We all have one. We would not exist without her. She makes us want to be better, to do better. Who is that woman in your life? How are you different because of her influence?
May 13 is Mother’s Day. We are taking this opportunity to reach out and ask you to tell us about a woman in your life who inspires you. What do you want the world to know about her?
Write 3 to 5 sentences about the special woman in your life. Maybe she’s a mother, a daughter, a sister, an aunt, or a friend. Whoever she is, tell us about her. We will call it our “Honor Roll.” She has already made the grade. Now we get to cheer for her in this simple way.
Honor Roll submissions will be posted on our “2+1” blog next week on May 10. Take a few moments now to write something and send it to email@example.com. In the message subject line write, “Honor Roll – with her name as it should appear.” We reserve the right to edit for length and clarity.
Laptop, projector and extension cords. Check.
Water, Coke®, and coffee. Check.
Host driver, vehicle with fuel, and destination map. Check.
That’s how Africa ELI rolls. Ready and willing to connect with donors across the United States, we pack our bags, freshen up our presentation with current photos from South Sudan, and hit the road or fly the friendly skies to a location near you.
Sue Plasterer from Madison, Wisconsin coordinated the most recent Africa ELI advocacy and fundraising tour. It was Anita’s 5th visit to the state. Of our 21 donor states, Wisconsin ranks in the top three for contributing sponsorships and resources for students and projects in South Sudan.
Here are 10 tidbits about the recent Wisconsin 10-day tour:
Miles traveled in the state: 1,200
Presentation venues: 21 (schools, churches, Rotary meetings, private homes, and a YWCA)
Host drivers: 9 (Thanks, Sue P., Keith, Sue C., Donna, Arlene, Marilyn, Bernice, Wendell, and Gail!)
Weather: sun, rain, tornadoes, snow
McDonald’s® drive-thrus: 8
Church potlucks: 11
Anita singing the first phrase of the South Sudan national anthem: 19 (Rotarians were spared)
Photographs with really big cow statues: 2
Lost cell phones: 1 (recovered!)
Pictures posted to Anita’s Facebook “Dairyland” album: 38
A significant highlight was an announcement from the Wisconsin Annual Conference of the United Methodist Church identifying Africa ELI as an official mission project.

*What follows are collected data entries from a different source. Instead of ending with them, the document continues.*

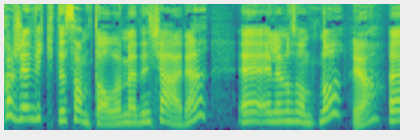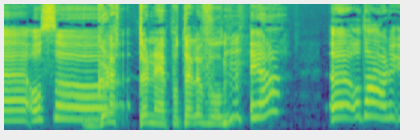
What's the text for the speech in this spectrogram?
kanskje i en viktig samtale med din kjære, eh, eller noe sånt noe. Ja. Eh, og så Gløtter ned på telefonen. Ja. Eh, Og da er du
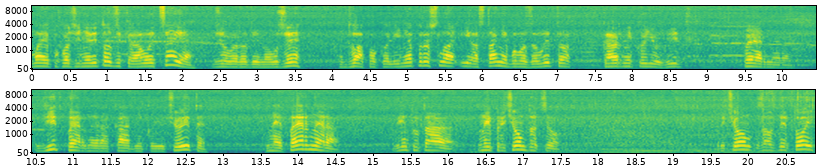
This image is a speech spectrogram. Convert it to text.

This means that any contributing United Methodist Church group desiring credit for mission giving may direct checks through the Wisconsin UMC Conference, PO Box 620, Sun Prairie, WI 53590. The official project number for Africa ELI is #7951.
Next year’s 2013 Wisconsin tour is already being planned. It’s not too early to request a presentation for your church, organization, or group.
Next up? Alabama, Illinois and East Tennessee.